§ **Provided entries**
'''
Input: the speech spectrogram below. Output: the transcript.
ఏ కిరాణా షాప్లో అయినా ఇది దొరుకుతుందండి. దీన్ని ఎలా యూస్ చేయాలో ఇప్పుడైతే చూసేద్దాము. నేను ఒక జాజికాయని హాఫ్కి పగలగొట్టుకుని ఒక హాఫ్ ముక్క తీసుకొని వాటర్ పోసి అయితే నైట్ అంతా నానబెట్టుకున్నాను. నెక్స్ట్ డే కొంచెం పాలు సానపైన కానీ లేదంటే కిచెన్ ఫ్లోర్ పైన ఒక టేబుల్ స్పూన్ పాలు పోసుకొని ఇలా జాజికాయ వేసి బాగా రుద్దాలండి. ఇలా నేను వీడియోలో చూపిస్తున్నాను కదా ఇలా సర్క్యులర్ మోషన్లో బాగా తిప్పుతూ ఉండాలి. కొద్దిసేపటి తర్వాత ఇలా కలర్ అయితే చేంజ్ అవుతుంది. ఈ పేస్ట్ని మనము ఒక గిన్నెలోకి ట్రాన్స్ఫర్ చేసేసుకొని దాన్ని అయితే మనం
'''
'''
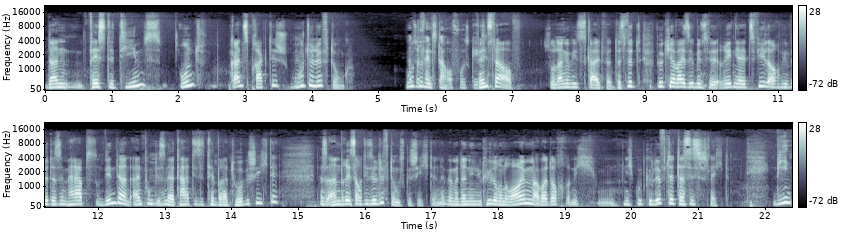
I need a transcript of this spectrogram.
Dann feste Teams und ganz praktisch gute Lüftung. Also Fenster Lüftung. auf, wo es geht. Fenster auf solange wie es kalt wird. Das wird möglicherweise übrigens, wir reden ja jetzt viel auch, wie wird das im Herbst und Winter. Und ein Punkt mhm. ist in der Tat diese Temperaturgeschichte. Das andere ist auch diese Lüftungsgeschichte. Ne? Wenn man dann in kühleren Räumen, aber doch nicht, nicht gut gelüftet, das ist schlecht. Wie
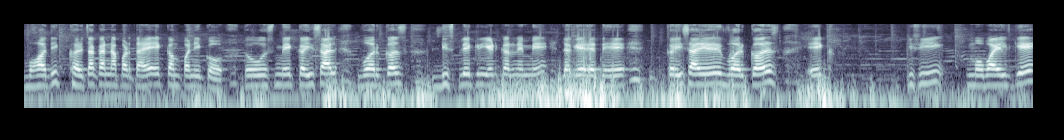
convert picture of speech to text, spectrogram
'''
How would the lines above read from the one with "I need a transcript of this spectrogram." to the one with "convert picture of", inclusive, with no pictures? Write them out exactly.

§ **Result below**
I need a transcript of this spectrogram.
Dann feste Teams und ganz praktisch gute Lüftung. Also Fenster Lüftung. auf, wo es geht. Fenster auf solange wie es kalt wird. Das wird möglicherweise übrigens, wir reden ja jetzt viel auch, wie wird das im Herbst und Winter. Und ein Punkt mhm. ist in der Tat diese Temperaturgeschichte. Das andere ist auch diese Lüftungsgeschichte. Ne? Wenn man dann in kühleren Räumen, aber doch nicht, nicht gut gelüftet, das ist schlecht. Wie
convert picture of speech to text, spectrogram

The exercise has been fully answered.